When a boat is classified as a cuddy cabin, people tend to assume that it lacks the sophistication
and performance of a bigger, more expensive overnight cruiser. Nothing could be further from the truth
where Stingray's new 240CR is concerned. This new-generation cuddy cabin combines an amazing amount of
living space with sportboat performance and big-boat amenities.
A heavy dash of creative effort was put into the design of the 240CR, and the hard work of Stingray's
engineers is first evident at the center transom step-through that eliminates the wasted space created by
the traditional walk-through configuration. Passengers can simply remove a portion of the engine hatch
cushion and follow the steps from the swim platform to the cockpit. To further enhance efficiency, the
steps leading up to the foredeck have been integrated into the dash console.
As a result, the 240CR's layout is exceptionally practical and provides more interior room. In
addition to being able to fit more passengers, there's also enough space to fit in all those "extras"
that help make a long day on the water more comfortable.
The cockpit features a built-in sink with a 25 quart carry-on cooler to port, and an additional
built-in cooler behind the helm seat. The wrap-around aft cockpit seating with sunpad filler cushions
creates a cozy atmosphere for lounging. You can also quickly install the cockpit table for entertaining
The cabin provides sleeping accommodations for two — with adequate headroom for sitting —

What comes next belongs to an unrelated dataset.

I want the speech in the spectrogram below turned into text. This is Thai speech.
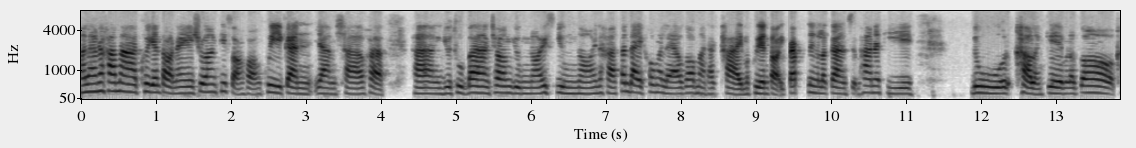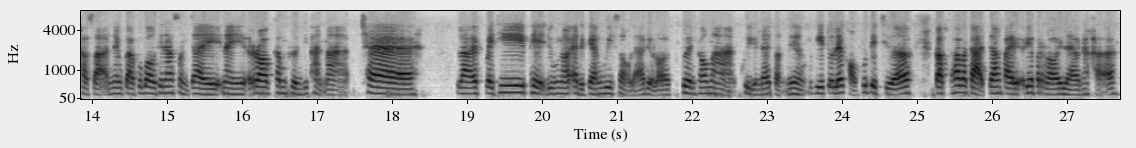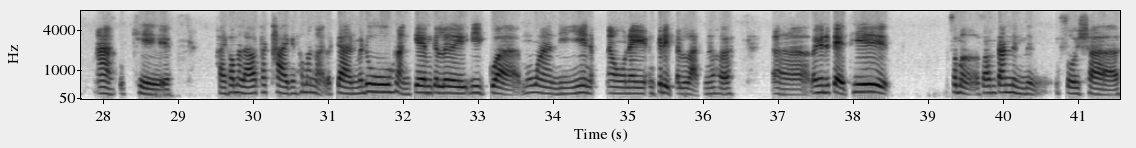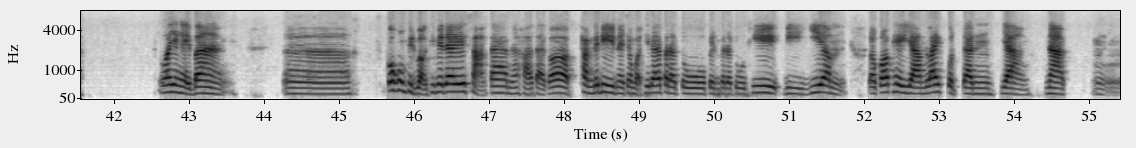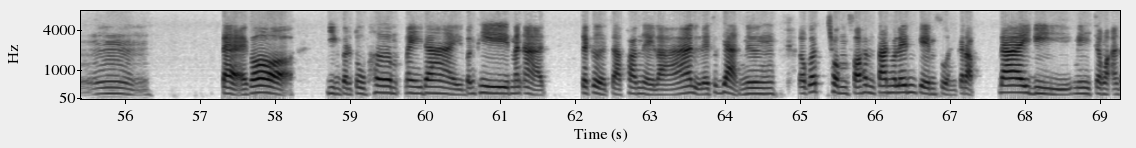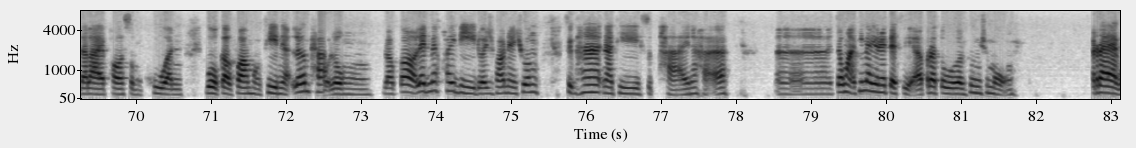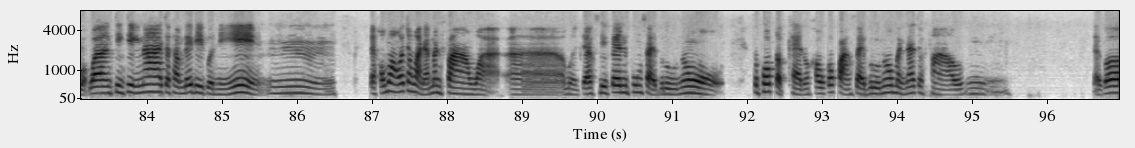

and it also houses some cool hidden features, including a portable butane stove with an inverted
starboard mounting surface, and a portable head. It seemed that every time we lifted the boat cushion
there was another surprise waiting for us.
It doesn't take much to start feeling cramped in tight quarters, which is why Stingray's designers
made sure to include portable items, such as the cooler and stove. This makes it easy to move the
party ashore anytime.
Efficient and stylish designs have always been the goal of Stingray Powerboats, which has built 22
award-winning models since its inception in the late 1970s.
Under the leadership of Al Fink, the Hartsville, South Carolina-based company has also distinguished
itself in the marine industry with its technical orientation, which has been demonstrated by its
computer design and manufacturing capabilities. The company was one of the first to use computer-aided
design (CAD) for boats, which led to the creation of its patented Z-plane hull — Stingray's claim
The Z-plane hull design essentially incorporates hull strakes into the bottom of a deep-V, in order
to eliminate added volumes or surfaces. Previous designs featured strakes that appeared as external
appendages, which were added on after the hull surface was completed.
Z-planes act as horizontal planing faces when submerged, and when they are very near the water's
surface, their outside edges act as a spray release. The hull passes through the water with no
bubbles or vortices formed by the hull shape, creating a smooth flow of water that enables the propeller
to get a better bite during both straight-line speed and hard cornering maneuvers.
However, improved handling is not what catapulted Stingray's sales following the introduction of
the Z-plane. When tested against the competitors, Stingray boats have consistently achieved some of the
fastest top speeds with stock engine packages in virtually every size category.
We took the 240CR out for a ride on South Carolina's Lake Robinson, with two adults and 3/4 a tank of
fuel on board. Our test boat was equipped with a 280 hp Volvo Penta 5.7 liter Gi MPI with a Duoprop
stern drive, featuring twin counter-rotating propellers on a single axis.
The 240CR has a moderately deep 21 degrees of deadrise, which provided good hole shot. The twin-prop
drives helped lift the stern and brought the boat on plane in less than 5 seconds, without much bow
rise. It also enabled us to maintain a comfortable cruising speed of 20.5 mph at a low 2,500 rpm.
The counter-rotating props kept the hull from listing as we changed the trim angle, which provided
a secure feeling even at high speeds. The boat gripped the water in tight turns, without any prop
We experienced no front-end porpoising at wide-open throttle (52 mph at 5,100 rpm). The Z-plane
hull's notched transom allows the drive to be mounted higher — to reduce drag.
A well-appointed helm station added to the enjoyment of the ride. Woodgrain inlays added a touch
of elegance to the ergonomic dash, which comes with color-coordinated, backlit gauges. A tachometer
with an integrated electronic engine hour meter is included in the instrumentation.
As we continued across the lake, we turned up the volume on the Kenwood CD audio system and
music filled the cockpit.
Stingray didn't forget to include some fun features for all you sports enthusiasts. There's a large
swim platform with an anti-skid surface and a fully integrated multi-sport swim ladder. Optional
equipment includes a transom shower.
Anglers may opt for the fish-and-ski package, which includes a casting platform with pedestal
seating, tackle storage, a trolling motor panel with a dual battery box, and a livewell.
The 240CR is ideal for entertaining, taking the kids waterskiing or harbor hopping on weekends.
It's also a boat that will satisfy your craving for performance.
If you want a craft that you can take out overnight but you can't quite afford a small cruiser,
the 240CR makes an attractive option. For a compact, affordable cuddy cabin, the Stingray 240CR
proves to be much more boat than meets the eye.